Your instructions:
How many lines in these entries contain the string "spectrogram"? Reply with the number alone.

-- -- --

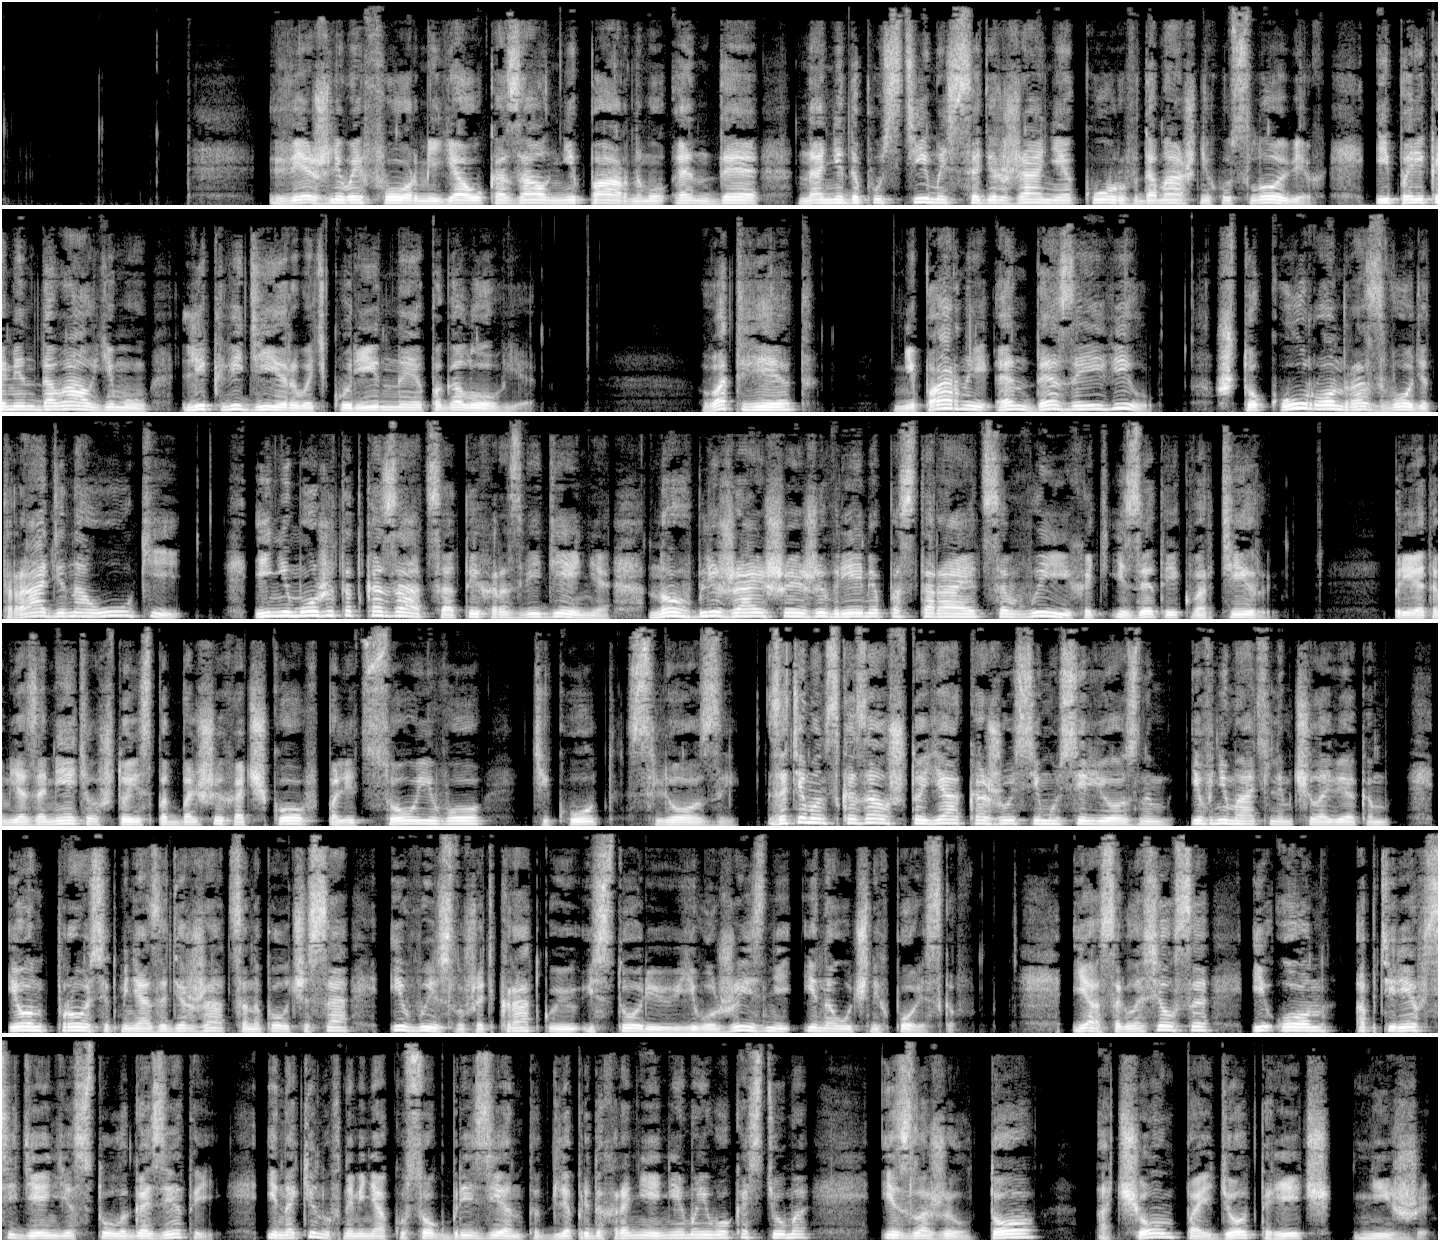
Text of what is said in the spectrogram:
В вежливой форме я указал непарному НД на недопустимость содержания кур в домашних условиях и порекомендовал ему ликвидировать куриное поголовье. В ответ непарный НД заявил, что кур он разводит ради науки и не может отказаться от их разведения, но в ближайшее же время постарается выехать из этой квартиры. При этом я заметил, что из-под больших очков по лицу его текут слезы. Затем он сказал, что я кажусь ему серьезным и внимательным человеком, и он просит меня задержаться на полчаса и выслушать краткую историю его жизни и научных поисков. Я согласился, и он, обтерев сиденье стула газетой и накинув на меня кусок брезента для предохранения моего костюма, изложил то, о чем пойдет речь ниже.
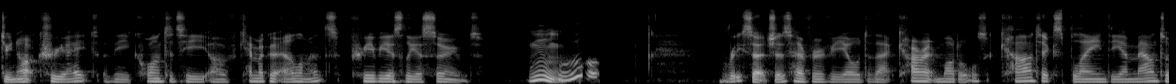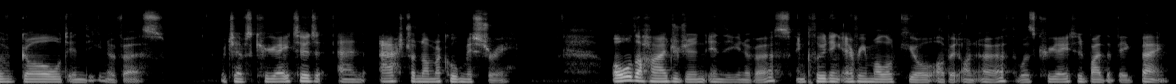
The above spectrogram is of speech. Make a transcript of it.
do not create the quantity of chemical elements previously assumed. Mm. Researchers have revealed that current models can't explain the amount of gold in the universe, which has created an astronomical mystery. All the hydrogen in the universe, including every molecule of it on Earth, was created by the Big Bang,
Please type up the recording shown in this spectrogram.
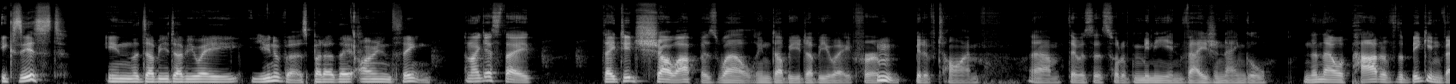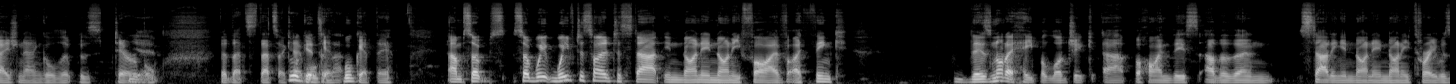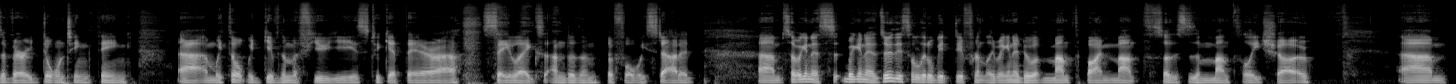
exist in the WWE universe, but are their own thing. And I guess they they did show up as well in WWE for a mm. bit of time. Um, there was a sort of mini invasion angle, and then they were part of the big invasion angle that was terrible. Yeah. But that's that's okay. We'll get we'll get, we'll get, there. Um, so so we we've decided to start in 1995. I think there's not a heap of logic uh, behind this, other than starting in 1993 was a very daunting thing. Uh, and we thought we'd give them a few years to get their uh, sea legs under them before we started. Um, so we're gonna we're gonna do this a little bit differently. We're gonna do it month by month. So this is a monthly show. Um,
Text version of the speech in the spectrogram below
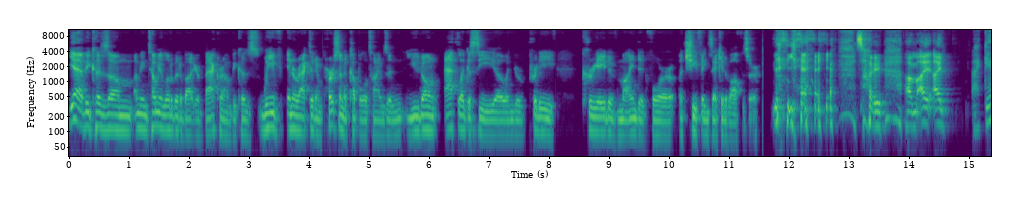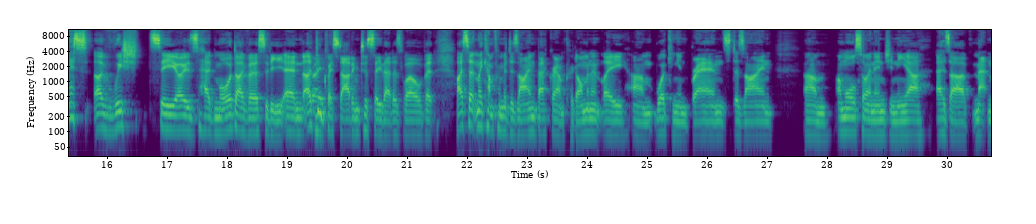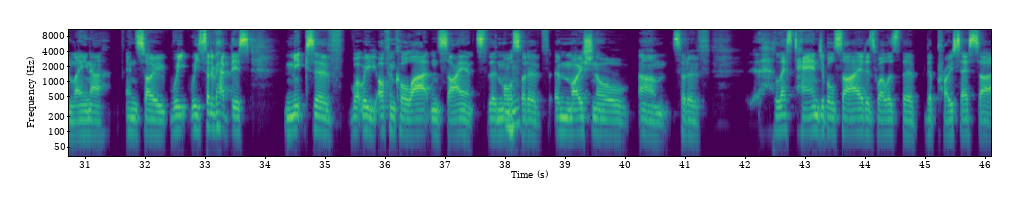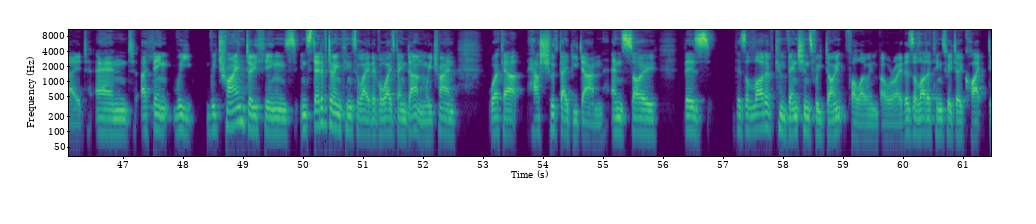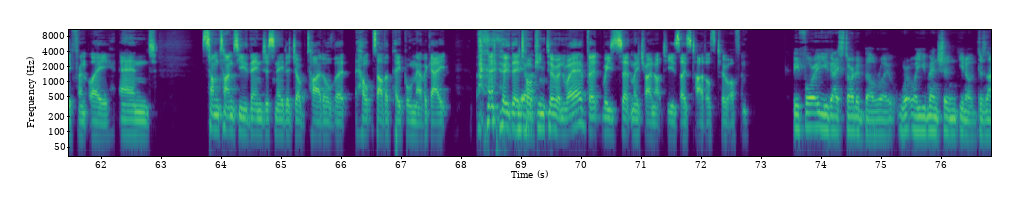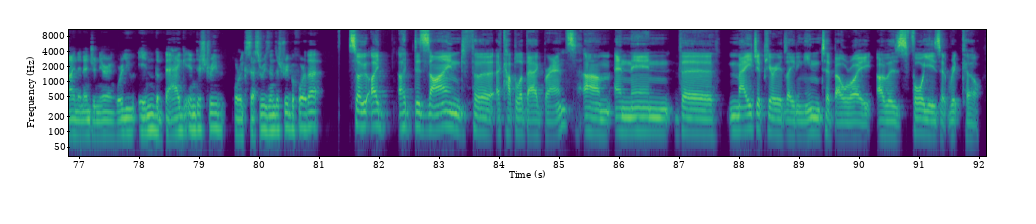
Yeah, because um, I mean, tell me a little bit about your background because we've interacted in person a couple of times, and you don't act like a CEO, and you're pretty creative minded for a chief executive officer. yeah, yeah. So um, I, I, I guess I wish CEOs had more diversity, and I right. think we're starting to see that as well. But I certainly come from a design background, predominantly um, working in brands design. Um, I'm also an engineer, as are Matt and Lena, and so we we sort of have this mix of what we often call art and science, the more mm-hmm. sort of emotional, um, sort of less tangible side as well as the the process side. And I think we we try and do things instead of doing things the way they've always been done. We try and work out how should they be done. And so there's there's a lot of conventions we don't follow in Bellroy. There's a lot of things we do quite differently. And sometimes you then just need a job title that helps other people navigate who they're yeah. talking to and where, but we certainly try not to use those titles too often. Before you guys started Bellroy, where you mentioned, you know, design and engineering, were you in the bag industry or accessories industry before that? So I I designed for a couple of bag brands, um, and then the major period leading into Bellroy, I was four years at Rip Curl,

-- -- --

Expected output:
4